Police say a deputy fatally shot the horse after deciding it had been hit by a car, had two broken legs, and was unable to stand, according to KATU—but owners Crista and Adam Fitzgerald sent it to a veterinary lab for a second opinion and discovered it was in good health apart from arthritis and didn’t have any broken bones. “It wasn’t that Gir couldn’t stand up, it was probably that he didn’t want to,” Adam Fitzgerald tells the Portland Tribune. “He was a stubborn horse. We were late getting out to the barn that day, and he didn’t get his pain medication.”
Read more: http://www.q106.fm/articles/weird-news-104673/cops-sorry-for-shooting-beloved-pony-13384111#ixzz3TiQMDAYQ
Speaking of the cops:

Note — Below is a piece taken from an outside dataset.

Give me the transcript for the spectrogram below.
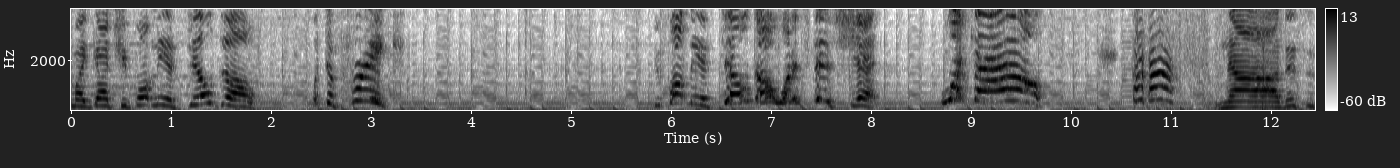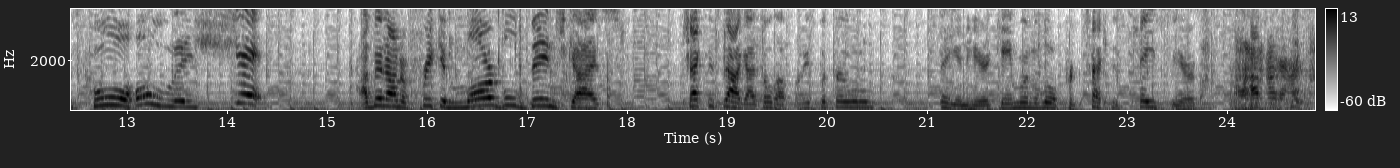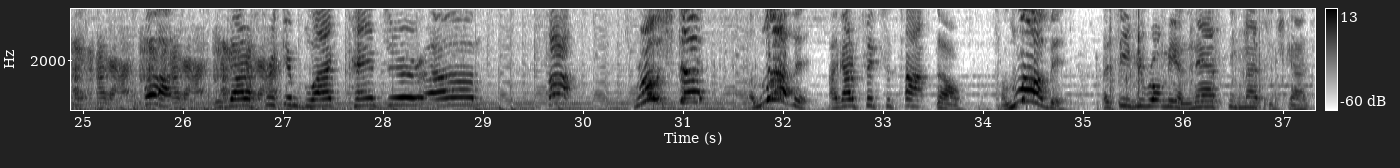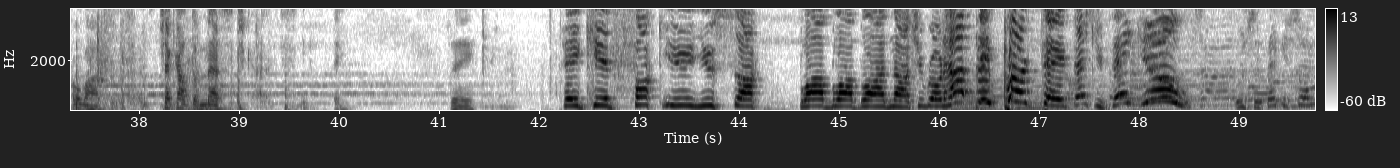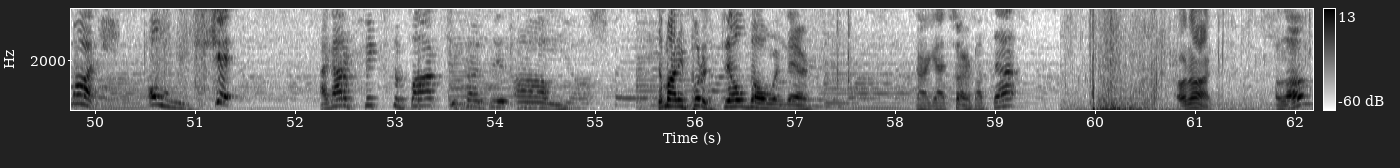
my god, she bought me a dildo! What the freak? You bought me a dildo? What is this shit? What the hell? nah, this is cool. Holy shit. I've been on a freaking Marvel binge, guys. Check this out, guys. Hold up. Let me put the little thing in here. It came in a little protective case here. I have to fix it. But we got a freaking Black Panther um top roaster. I love it. I gotta fix the top though. I love it. Let's see if you wrote me a nasty message, guys. Hold on. Let's check out the message, guys. Let's see. Hey kid, fuck you. You suck. Blah blah blah. No, she wrote happy birthday. Thank you. Thank you. Lucia, thank you so much. Holy shit. I gotta fix the box because it um somebody put a dildo in there. Alright guys, sorry about that. Hold on. Hello?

Another memorable police mugshot is making the rounds: This time, it’s a 21-year-old Ohio man named Andrew Marcum, who looks pretty emotional as he’s getting booked. However he gets no sympathy from Butler County Sheriff Richard Jones, who posted a taunting tweet that asks, “Is it raining or is he teared up. Tough guys sometime(s) sensitive.” The tweet followed a strange social media exchange between Marcum and the sheriff’s office.
Read more: http://www.wdsd.com/articles/weird-news-104673/tough-guy-cries-in-mugshot-13380291#ixzz3TiRPt7Ak

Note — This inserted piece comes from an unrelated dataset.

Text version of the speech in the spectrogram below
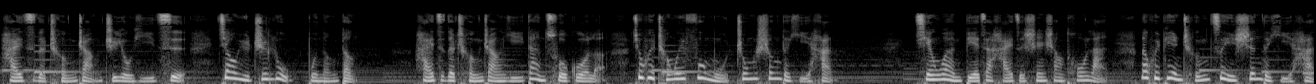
孩子的成长只有一次，教育之路不能等。孩子的成长一旦错过了，就会成为父母终生的遗憾。千万别在孩子身上偷懒，那会变成最深的遗憾。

Although an Italian neurosurgeon recently boasted that he plans to conduct a human head transplant within two years, experts say this proposal is scientifically and ethically absurd.
The idea behind the operation is that it could theoretically extend the life of a person whose body is gravely damaged or diseased by putting his or her head onto the body of a deceased donor. The surgeon said he plans to achieve this feat by joining the spinal cords of the severed head and new body.

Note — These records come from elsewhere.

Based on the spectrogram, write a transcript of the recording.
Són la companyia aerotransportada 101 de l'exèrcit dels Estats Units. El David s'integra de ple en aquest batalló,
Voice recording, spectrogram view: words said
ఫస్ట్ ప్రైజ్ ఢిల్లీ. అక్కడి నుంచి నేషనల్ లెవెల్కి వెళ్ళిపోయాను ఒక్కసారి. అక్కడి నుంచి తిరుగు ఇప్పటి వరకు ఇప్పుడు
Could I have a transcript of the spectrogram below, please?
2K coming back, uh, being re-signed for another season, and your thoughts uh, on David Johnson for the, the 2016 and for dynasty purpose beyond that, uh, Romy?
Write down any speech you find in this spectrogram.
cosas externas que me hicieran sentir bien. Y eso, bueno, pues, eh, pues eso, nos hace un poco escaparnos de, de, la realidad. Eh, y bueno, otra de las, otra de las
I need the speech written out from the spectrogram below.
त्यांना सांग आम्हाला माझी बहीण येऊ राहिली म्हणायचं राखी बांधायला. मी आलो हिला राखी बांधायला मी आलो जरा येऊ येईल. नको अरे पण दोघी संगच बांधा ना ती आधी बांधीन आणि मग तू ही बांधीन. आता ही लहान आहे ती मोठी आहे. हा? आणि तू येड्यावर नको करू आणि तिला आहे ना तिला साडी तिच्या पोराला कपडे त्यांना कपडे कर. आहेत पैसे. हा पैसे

(Sergio Canavero demonstrates his head transplant technique using a banana to represent the spinal cord.)
Credit: EDx Talks, YouTube Screenshot
American religion is on the ropes, but it has a prayer.
A record-low share of Americans attend church regularly, affiliate with a religious faith and see themselves as religious, according to a major survey released this week.
The findings from the 2014 General Social Survey mark a continuation of a decades-long departure from the pews along with a growing share who profess loyalty to no religion at all.
But whatever Americans’ hang-ups with weekend services and denominational ties, they haven’t stopped praying on their own.